What to work on> Omit all pictures, then retype the data exactly as given.

Provided records>
┌──

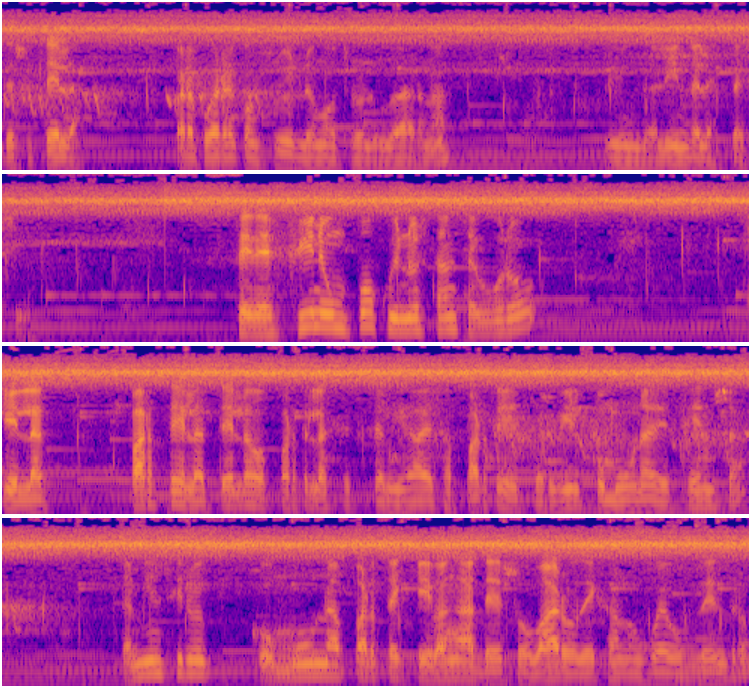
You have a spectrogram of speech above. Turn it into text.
de su tela para poder reconstruirlo en otro lugar, ¿no? Linda, linda la especie se define un poco y no es tan seguro que la parte de la tela o parte de las extremidades, aparte de servir como una defensa, también sirve como una parte que van a desovar o dejan los huevos dentro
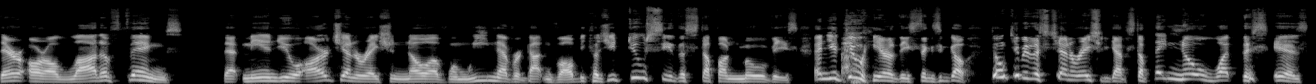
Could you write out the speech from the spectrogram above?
there are a lot of things." That me and you, our generation, know of when we never got involved because you do see this stuff on movies and you do hear these things and go, don't give me this generation gap stuff. They know what this is.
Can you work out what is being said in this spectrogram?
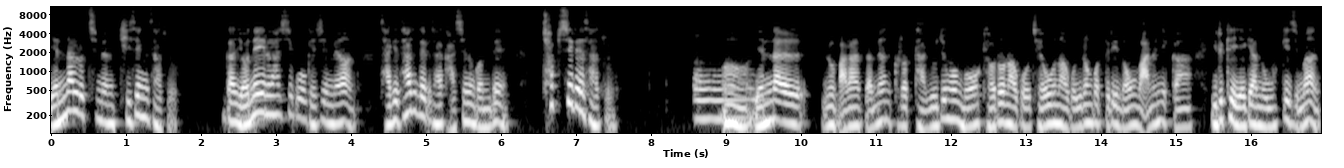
옛날로 치면 기생사주. 그러니까 연예인을 하시고 계시면 자기 사주대로 잘 가시는 건데 첩실의 사주. 어. 어, 옛날로 말하자면 그렇다. 요즘은 뭐 결혼하고 재혼하고 이런 것들이 너무 많으니까 이렇게 얘기하면 웃기지만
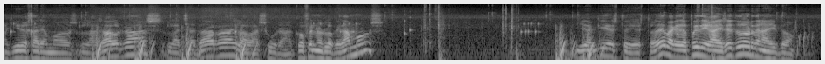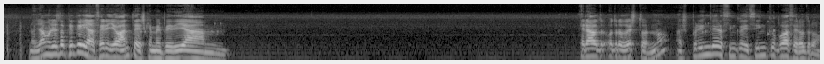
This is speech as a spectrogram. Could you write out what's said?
Aquí dejaremos las algas, la chatarra y la basura. El cofre nos lo quedamos. Y aquí esto y esto, ¿eh? Para que después digáis, ¿eh? Todo ordenadito. Nos llevamos esto. ¿Qué quería hacer yo antes? Que me pedían... Era otro, otro de estos, ¿no? Springer 5 y 5. Puedo hacer otro.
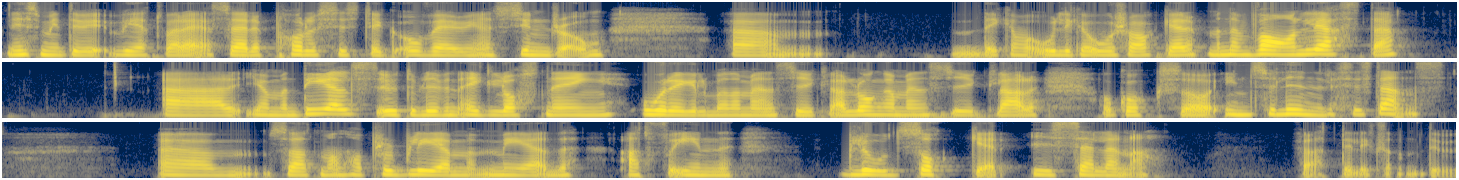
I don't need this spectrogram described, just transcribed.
ni som inte vet vad det är, så är det Polycystic Ovarian Syndrome. Ehm, det kan vara olika orsaker, men den vanligaste är ja, men dels utebliven ägglossning, oregelbundna menscyklar, långa menscyklar och också insulinresistens. Um, så att man har problem med att få in blodsocker i cellerna. För att det liksom, det,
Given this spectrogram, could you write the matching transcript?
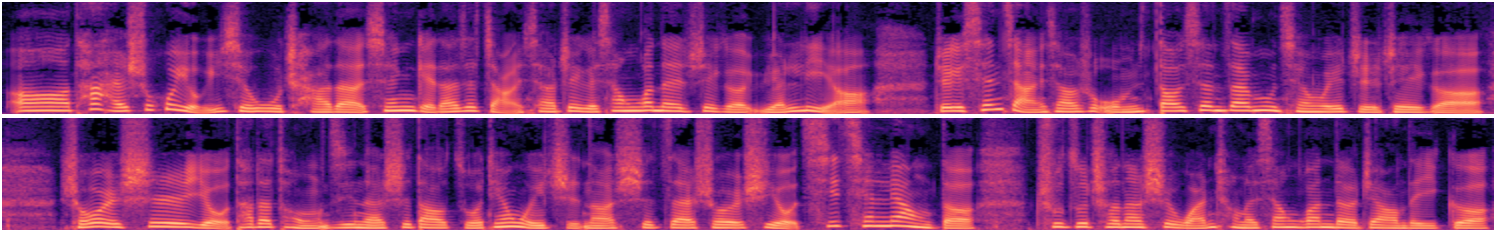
呃，它还是会有一些误差的。先给大家讲一下这个相关的这个原理啊。这个先讲一下，说我们到现在目前为止，这个首尔市有它的统计呢，是到昨天为止呢，是在首尔市有七千辆的出租车呢是完成了相关的这样的一个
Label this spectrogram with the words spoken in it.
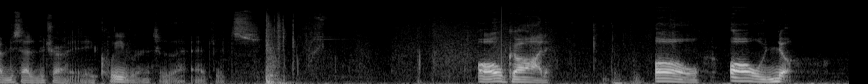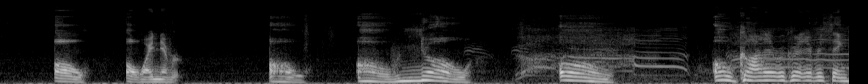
I've decided to try a cleaver instead of the hatchets. Oh god. Oh. Oh no. Oh. Oh, I never. Oh. Oh no. Oh. Oh god, I regret everything.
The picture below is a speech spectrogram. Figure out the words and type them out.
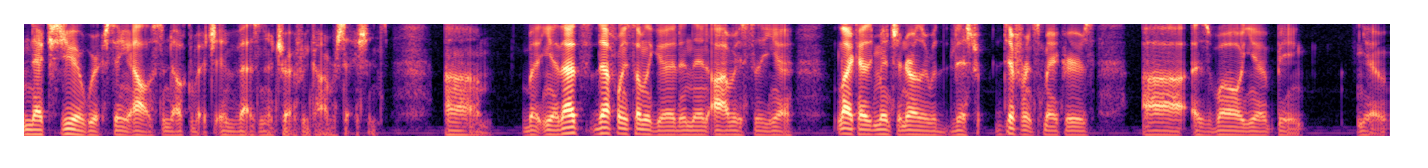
next year we're seeing Alex Nedeljkovic in Vezina Trophy conversations. Um, but yeah, that's definitely something good. And then obviously, you know, like I mentioned earlier with the difference makers uh, as well, you know, being, you know,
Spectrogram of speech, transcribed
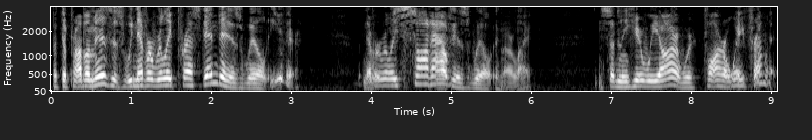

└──

Answer section>
You have a spectrogram of speech above. Turn it into text.
de su tela para poder reconstruirlo en otro lugar, ¿no? Linda, linda la especie se define un poco y no es tan seguro que la parte de la tela o parte de las extremidades, aparte de servir como una defensa, también sirve como una parte que van a desovar o dejan los huevos dentro
Could you write out the speech from the spectrogram above?
there are a lot of things." That me and you, our generation, know of when we never got involved because you do see this stuff on movies and you do hear these things and go, don't give me this generation gap stuff. They know what this is.
Can you work out what is being said in this spectrogram?
옛날로 치면 기생사주. 그러니까 연예인을 하시고 계시면 자기 사주대로 잘 가시는 건데 첩실의 사주. 어. 어, 옛날로 말하자면 그렇다. 요즘은 뭐 결혼하고 재혼하고 이런 것들이 너무 많으니까 이렇게 얘기하면 웃기지만
This is speech as a spectrogram. Could you write out what's said?
Aquí dejaremos las algas, la chatarra y la basura. El cofre nos lo quedamos. Y aquí esto y esto, ¿eh? Para que después digáis, ¿eh? Todo ordenadito. Nos llevamos esto. ¿Qué quería hacer yo antes? Que me pedían... Era otro, otro de estos, ¿no? Springer 5 y 5. Puedo hacer otro.
I don't need this spectrogram described, just transcribed.
ni som inte vet vad det är, så är det Polycystic Ovarian Syndrome. Ehm, det kan vara olika orsaker, men den vanligaste är ja, men dels utebliven ägglossning, oregelbundna menscyklar, långa menscyklar och också insulinresistens. Um, så att man har problem med att få in blodsocker i cellerna. För att det liksom, det,
Given this spectrogram, could you write the matching transcript?
呃，它还是会有一些误差的。先给大家讲一下这个相关的这个原理啊。这个先讲一下，说我们到现在目前为止，这个首尔市有它的统计呢，是到昨天为止呢，是在首尔市有七千辆的出租车呢是完成了相关的这样的一个
Label this spectrogram with the words spoken in it.
I've decided to try a cleaver instead of the hatchets. Oh god. Oh. Oh no. Oh. Oh, I never. Oh. Oh no. Oh. Oh god, I regret everything.
The picture below is a speech spectrogram. Figure out the words and type them out.
next year we're seeing Alex Nedeljkovic in Vezina Trophy conversations. Um, but yeah, that's definitely something good. And then obviously, you know, like I mentioned earlier with the difference makers uh, as well, you know, being, you know,
Spectrogram of speech, transcribed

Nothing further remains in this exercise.